** PROVIDED DATA follows **

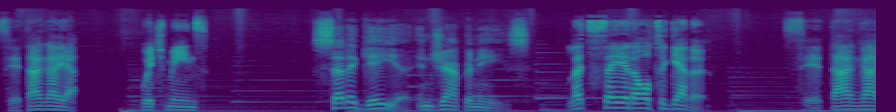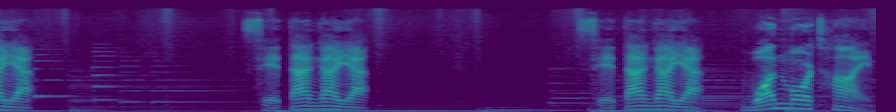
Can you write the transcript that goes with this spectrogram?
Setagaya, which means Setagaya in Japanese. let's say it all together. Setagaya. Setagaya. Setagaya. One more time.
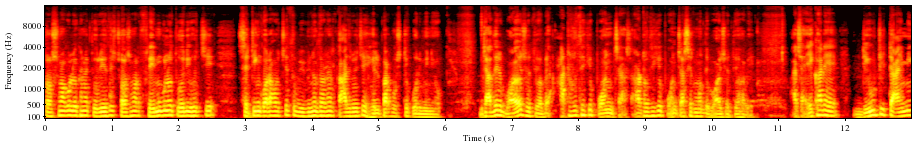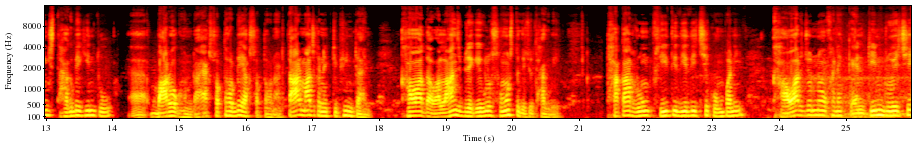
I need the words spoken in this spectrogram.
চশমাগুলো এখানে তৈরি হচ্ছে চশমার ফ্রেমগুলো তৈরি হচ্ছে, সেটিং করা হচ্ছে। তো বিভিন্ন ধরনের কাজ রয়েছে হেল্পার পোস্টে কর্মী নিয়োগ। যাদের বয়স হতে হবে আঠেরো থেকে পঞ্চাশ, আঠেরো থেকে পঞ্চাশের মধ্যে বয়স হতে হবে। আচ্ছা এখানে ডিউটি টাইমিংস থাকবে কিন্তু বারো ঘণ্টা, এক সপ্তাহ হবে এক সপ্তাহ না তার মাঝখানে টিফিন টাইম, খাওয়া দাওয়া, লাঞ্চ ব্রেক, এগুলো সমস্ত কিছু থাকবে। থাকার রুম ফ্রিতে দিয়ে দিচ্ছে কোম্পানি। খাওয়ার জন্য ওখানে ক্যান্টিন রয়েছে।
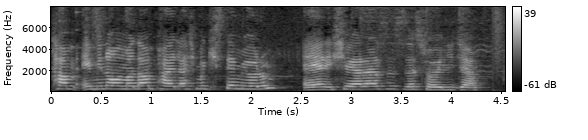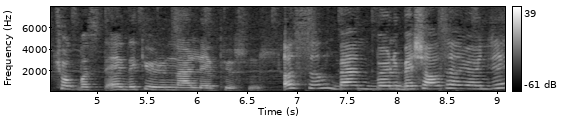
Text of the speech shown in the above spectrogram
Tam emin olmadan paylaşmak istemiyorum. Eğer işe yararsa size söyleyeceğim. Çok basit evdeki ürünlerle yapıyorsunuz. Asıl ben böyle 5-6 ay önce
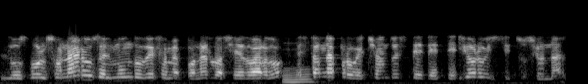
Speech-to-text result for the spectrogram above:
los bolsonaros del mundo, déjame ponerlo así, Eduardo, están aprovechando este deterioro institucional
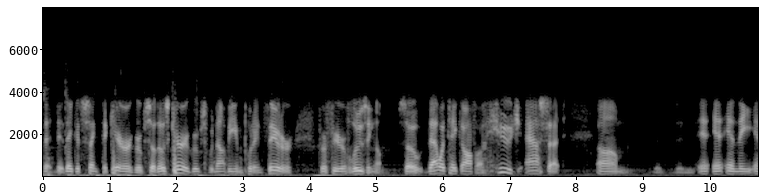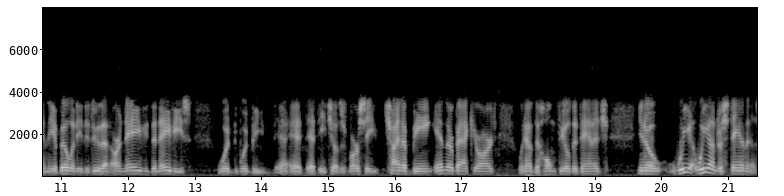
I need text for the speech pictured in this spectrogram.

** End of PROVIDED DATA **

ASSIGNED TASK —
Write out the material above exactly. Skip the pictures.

YOUR RESPONSE —
Can you write the transcript that goes with this spectrogram?
Setagaya, which means Setagaya in Japanese. let's say it all together. Setagaya. Setagaya. Setagaya. One more time.
I need the words spoken in this spectrogram.
চশমাগুলো এখানে তৈরি হচ্ছে চশমার ফ্রেমগুলো তৈরি হচ্ছে, সেটিং করা হচ্ছে। তো বিভিন্ন ধরনের কাজ রয়েছে হেল্পার পোস্টে কর্মী নিয়োগ। যাদের বয়স হতে হবে আঠেরো থেকে পঞ্চাশ, আঠেরো থেকে পঞ্চাশের মধ্যে বয়স হতে হবে। আচ্ছা এখানে ডিউটি টাইমিংস থাকবে কিন্তু বারো ঘণ্টা, এক সপ্তাহ হবে এক সপ্তাহ না তার মাঝখানে টিফিন টাইম, খাওয়া দাওয়া, লাঞ্চ ব্রেক, এগুলো সমস্ত কিছু থাকবে। থাকার রুম ফ্রিতে দিয়ে দিচ্ছে কোম্পানি। খাওয়ার জন্য ওখানে ক্যান্টিন রয়েছে।
Text of the speech shown in the above spectrogram
Tam emin olmadan paylaşmak istemiyorum. Eğer işe yararsa size söyleyeceğim. Çok basit evdeki ürünlerle yapıyorsunuz. Asıl ben böyle 5-6 ay önce
Speech-to-text result for the spectrogram above:
los bolsonaros del mundo, déjame ponerlo así, Eduardo, están aprovechando este deterioro institucional
I need text for the speech pictured in this spectrogram.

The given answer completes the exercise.